by Jo Cayley (March 2020)
For the past 10 years I have organised an annual maths week at my school, a small village primary school with about 90 pupils in 4 classes. Being a small school, the children are used to mixing up for various special days such as art days and book days. We also have buddy systems which mean the Year 6s often help out their Reception and Year 1 buddies and the Year 5s act as play leaders at break times. Maths week has become a highlight of the school calendar and is something the children and parents look forward to and comment on having a positive impact.
We go off-plan and base our week around the resources from the Youcubed website and incorporate other problem solving activities from places such as NRICH. Youcubed has created 4 different weeks of lessons called the ‘Week of inspirational maths’, including videos encouraging growth mindset as well as fun, open-ended mathematical activities. Most of our classes are mixed year groups, but these activities can be accessed by a range of ages, so we often mix up the children to work in mixed ability groups or pairs.
I kickstart the week with a whole school assembly and introduce them to the website, show a video and we do some maths as a school. The children then have a go at the activities in their classes across the week, adding work, photos and comments to the communal maths board in the library. There are also extra puzzles and challenges available in the library for children to do to earn extra housepoints! I would highly recommend looking at the Week of inspirational maths and one of my favourite activities, which can be accessed by any age at different levels, is shown below:
The whole school have a go at this activity, the children are left to explore the patterns and associated numbers using different colours to show what they can see, such as patterns in multiples, prime numbers etc. Even if children have not come across prime numbers before, they can talk about why these numbers can only make circles, they can explore this with counters or cubes to check.
At the end of the week, we hold a Maths Day, which as its name suggests, is a whole day of maths! The children are spilt into their key stages and come to the school hall to have a go at the ‘Marble Maze’ (remember the old Crystal Maze on TV?). This is something I was shown when doing the MAST programme, but it can also be found on The Mathematics Shed website.
Key Stage 2 children take part in the morning and Key Stage 1 in the afternoon. The children are in mixed ability groups of 3-5 children, with a mix of ages in each group. A Year 2 child leads each Key Stage 1 group, and a Year 6 child leads each Key Stage 2 group. There are 5 zones for each group to go to, with 3 activities in each zone. The KS1 zones are toys, supermarket, home, seaside and farm. The KS2 zones are Africa, China, Egypt, Europe and India. Within each zone there are 3 activities: number, logic, and shape. An adult (or Y6 in the afternoon) supervises each activity and awards marbles or gives clues when necessary.
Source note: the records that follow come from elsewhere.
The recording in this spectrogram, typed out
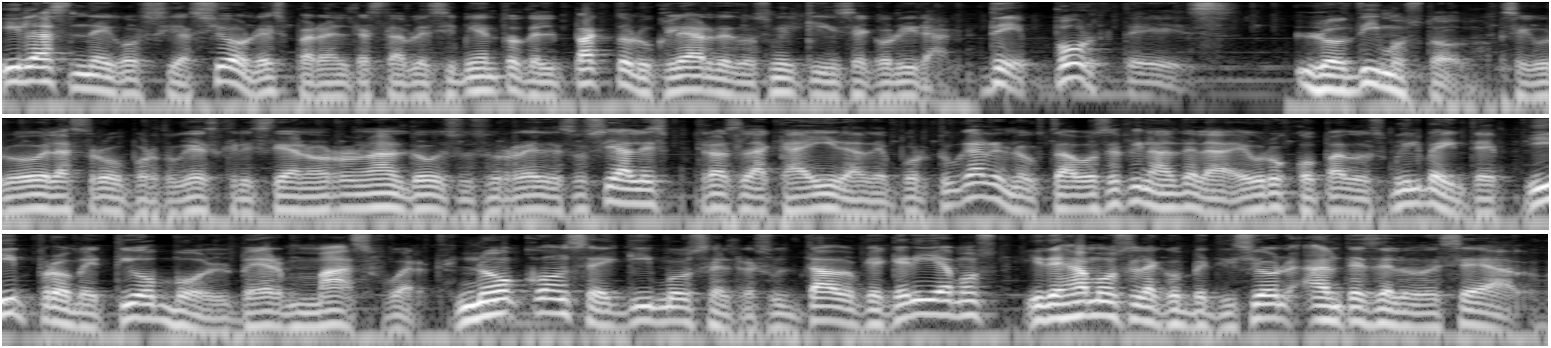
y las negociaciones para el restablecimiento del pacto nuclear de 2015 con Irán. Deportes. Lo dimos todo, aseguró el astro portugués Cristiano Ronaldo en sus redes sociales tras la caída de Portugal en octavos de final de la Eurocopa 2020 y prometió volver más fuerte. No conseguimos el resultado que queríamos y dejamos la competición antes de lo deseado,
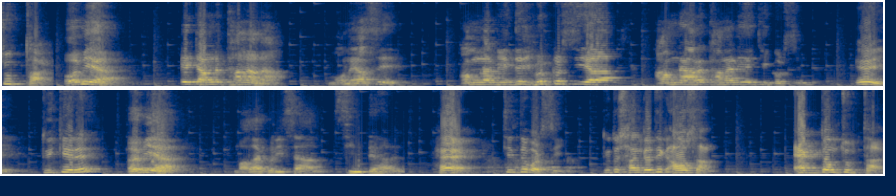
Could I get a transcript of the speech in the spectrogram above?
চুপ থাক। ও মিয়া এটা আপনার থানা না? মনে আছে? আমরা বিরুদ্ধে রিপোর্ট করছি আর আপনি আরে থানা নিয়ে কি করছেন? এই তুই কে রে? ও মিয়া বালা করি চাল চিনতে হারেন। হ্যাঁ চিনতে পারছি। তুই তো সাংঘাতিক আহসান। একদম চুপ থাক।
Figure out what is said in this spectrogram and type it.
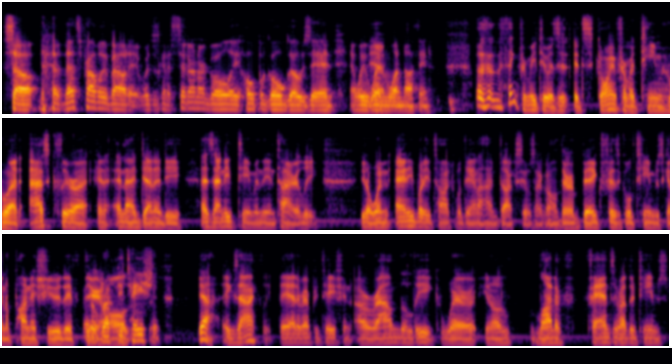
So that's probably about it. We're just going to sit on our goalie, hope a goal goes in, and we win one nothing. The thing for me too is it's going from a team who had as clear an, an identity as any team in the entire league you know, when anybody talked about the Anaheim Ducks, it was like, oh, they're a big physical team who's going to punish you. They've a reputation. All, yeah, exactly. They had a reputation around the league where, you know, a lot of fans of other teams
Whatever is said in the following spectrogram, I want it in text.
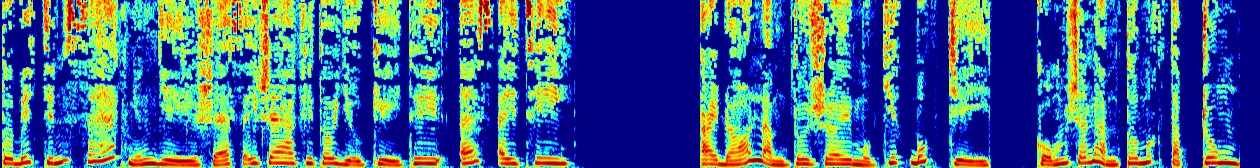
Tôi biết chính xác những gì sẽ xảy ra khi tôi dự kỳ thi SAT. Ai đó làm tôi rơi một chiếc bút chì cũng sẽ làm tôi mất tập trung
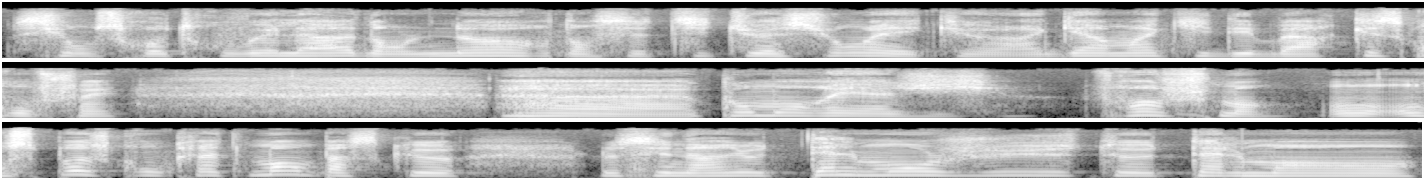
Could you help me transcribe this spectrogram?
si on se retrouvait là dans le nord dans cette situation avec euh, un gamin qui débarque qu'est-ce qu'on fait? Comment on réagit? Franchement on, on se pose concrètement parce que le scénario est tellement juste tellement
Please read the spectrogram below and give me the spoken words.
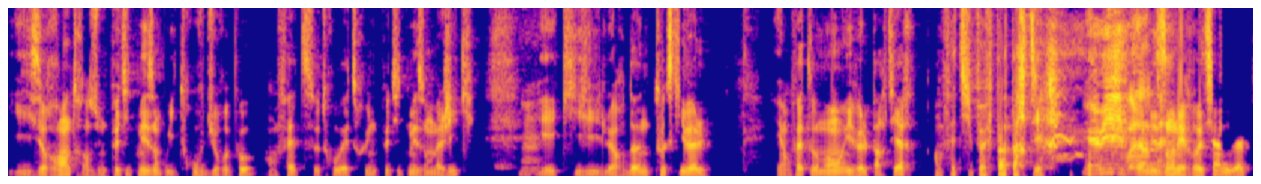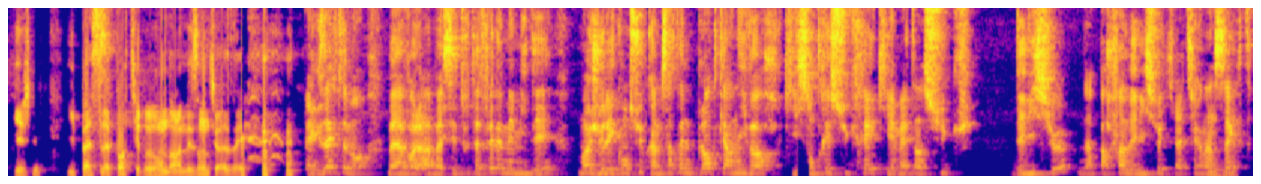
ils rentrent dans une petite maison où ils trouvent du repos. En fait, se trouve être une petite maison magique Mhm. et qui leur donne tout ce qu'ils veulent. Et en fait, au moment où ils veulent partir, en fait, ils peuvent pas partir. Et oui, voilà. la maison les retient, les a piégés. Ils passent la porte, ils rentrent dans la maison, tu vois. Exactement. Ben voilà, ben c'est tout à fait la même idée. Moi, je l'ai conçu comme certaines plantes carnivores qui sont très sucrées, qui émettent un suc délicieux, un parfum délicieux qui attire l'insecte,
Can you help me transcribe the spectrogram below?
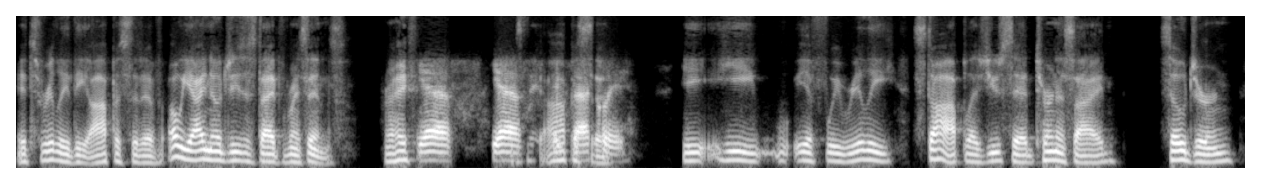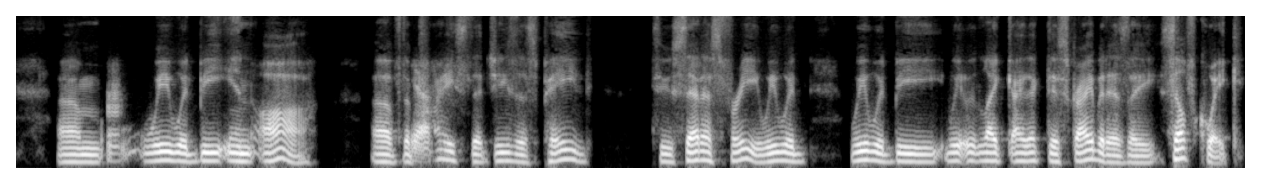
It's really the opposite of, oh, yeah, I know Jesus died for my sins, right? Yes, yes, exactly. He, he, if we really stop, as you said, turn aside, sojourn, um, mm. we would be in awe of the yes. price that Jesus paid to set us free. We would, we would be, we would like I like describe it as a self quake.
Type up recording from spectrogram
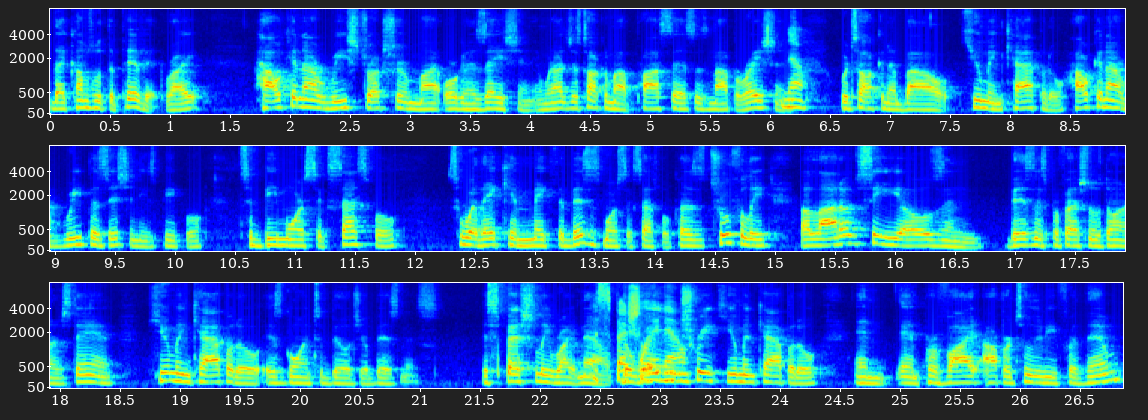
that comes with the pivot, right? How can I restructure my organization? And we're not just talking about processes and operations. No. We're talking about human capital. How can I reposition these people to be more successful so where they can make the business more successful. Because truthfully, a lot of CEOs and business professionals don't understand human capital is going to build your business, especially right now. Especially the way now. you treat human capital and, and provide opportunity for them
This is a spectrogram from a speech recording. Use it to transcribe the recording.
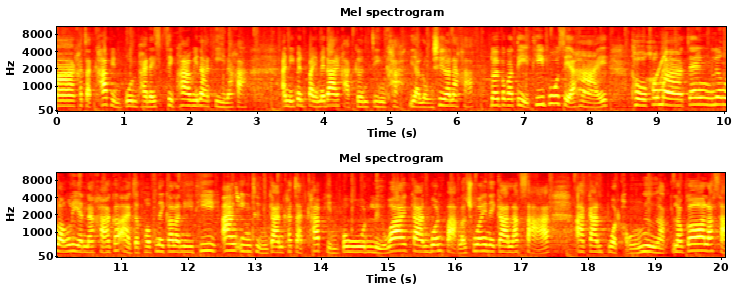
มาขจัดคราบหินปูนภายใน 15 วินาทีนะคะ อันนี้เป็นไปไม่ได้ค่ะเกินจริงค่ะ อย่าหลงเชื่อนะคะ โดยปกติที่ผู้เสียหายโทรเข้ามาแจ้งเรื่องร้องเรียนนะคะ ก็อาจจะพบในกรณีที่อ้างอิงถึงการขจัดคราบหินปูน หรือว่าการบ้วนปากแล้วช่วยในการรักษาอาการปวดของเหงือก แล้วก็รักษา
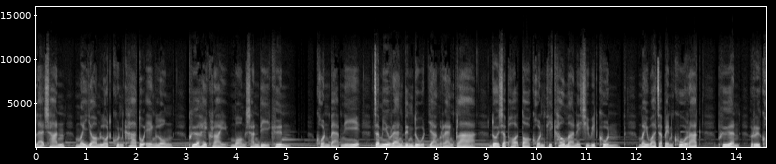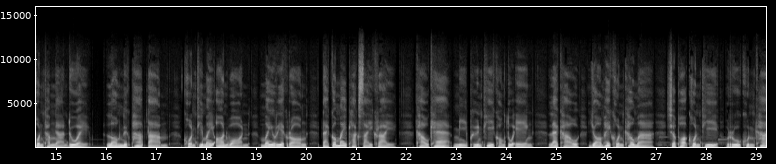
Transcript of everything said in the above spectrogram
และฉันไม่ยอมลดคุณค่าตัวเองลง เพื่อให้ใครมองฉันดีขึ้น คนแบบนี้จะมีแรงดึงดูดอย่างแรงกล้า โดยเฉพาะต่อคนที่เข้ามาในชีวิตคุณ ไม่ว่าจะเป็นคู่รัก เพื่อนหรือคนทำงานด้วย ลองนึกภาพตาม คนที่ไม่อ้อนวอน ไม่เรียกร้อง แต่ก็ไม่ผลักไสใคร เขาแค่มีพื้นที่ของตัวเอง และเขายอมให้คนเข้ามา เฉพาะคนที่รู้คุณค่า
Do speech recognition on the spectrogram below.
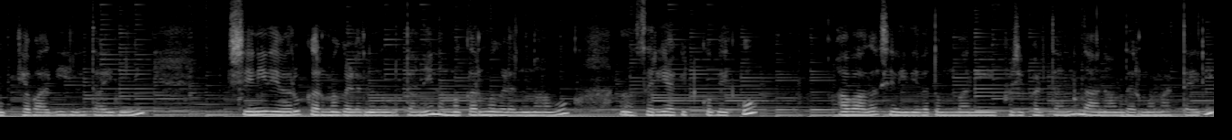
ಮುಖ್ಯವಾಗಿ ಹೇಳ್ತಾ ಇದ್ದೀನಿ. ಶನಿದೇವರು ಕರ್ಮಗಳನ್ನು ನೋಡ್ತಾನೆ. ನಮ್ಮ ಕರ್ಮಗಳನ್ನು ನಾವು ಸರಿಯಾಗಿ ಇಟ್ಕೋಬೇಕು. ಆವಾಗ ಶನಿದೇವ ತುಂಬಾ ಖುಷಿ ಪಡ್ತಾನೆ. ದಾನ, ಧರ್ಮ ಮಾಡ್ತಾಯಿರಿ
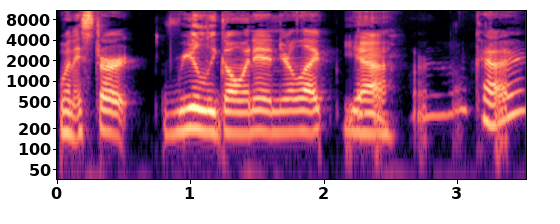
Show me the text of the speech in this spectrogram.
when they start really going in. You're like, Yeah. Mm, okay.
Each group has a clipboard, list of tasks, pencil and cup for collecting marbles as well as a phone-a-friend token for each member, which is worth a marble at the end if not used.
Each group has a list of the activities and nominates one team member to do each activity. They can decide all these in advance to make it fair. The rest of the group need to stand back and support their teammate with encouragement but can’t actually go and help. The team leader (Y2 or Y6) organises the team, looks after the marbles and ticks off the activities, moving to the next one on the list. Each completed activity gets a marble for their team to go in their jar. Extra marbles can be awarded for good teamwork, encouragement, extra challenges etc.
Each activity lasts 3 minutes for KS1, or 5 minutes for KS2. The bell rings at the start and end of the time. If a child is struggling, some activities have a clue in the pack, or adults can offer a clue or encourage another team mate to help. At the end, the adult will award the marble(s) before the children help tidy the table and move to the next activity. They all move at the same time. Children complete all 3 activities in a zone before moving to the next zone. At the end of each activity the children are directed by an adult to the next activity. They tick off the activities as they complete them and go to each zone in the order on their sheet. After the 15 activities, the marbles are counted up. Each marble is worth 1 second in the ball pit to look for golden tickets. The team with the most golden tickets is the winner! The ball pit happens at the end, (one group at a time) or the next day if we run out of time and is a huge hit with all ages (even some of the adults!) My own two children who are now 11 and 14 come in after school to have a go!
At the end of maths day we hold an assembly to announce the winners and give out certificates and prizes, to which parents are invited. Children also share what they have done during the day and across the week. Some of the activities are left out for parents and their children to look at after school.
To add some variety, I wrote a second Marble Maze, which we use on alternate years, so children don’t remember the answers from the previous year! Many of the activities are practical or open ended, so the children may not remember how to do them, and it is unlikely that the same child will be chosen for the same activity again.
The children always have a great day and we have lots of positive comments. Here are some photos to give you a taster of what it is like. I would highly recommend holding your own maths week and maths day if you can, and I am available for advice if you need it at firstname.lastname@example.org. Have fun!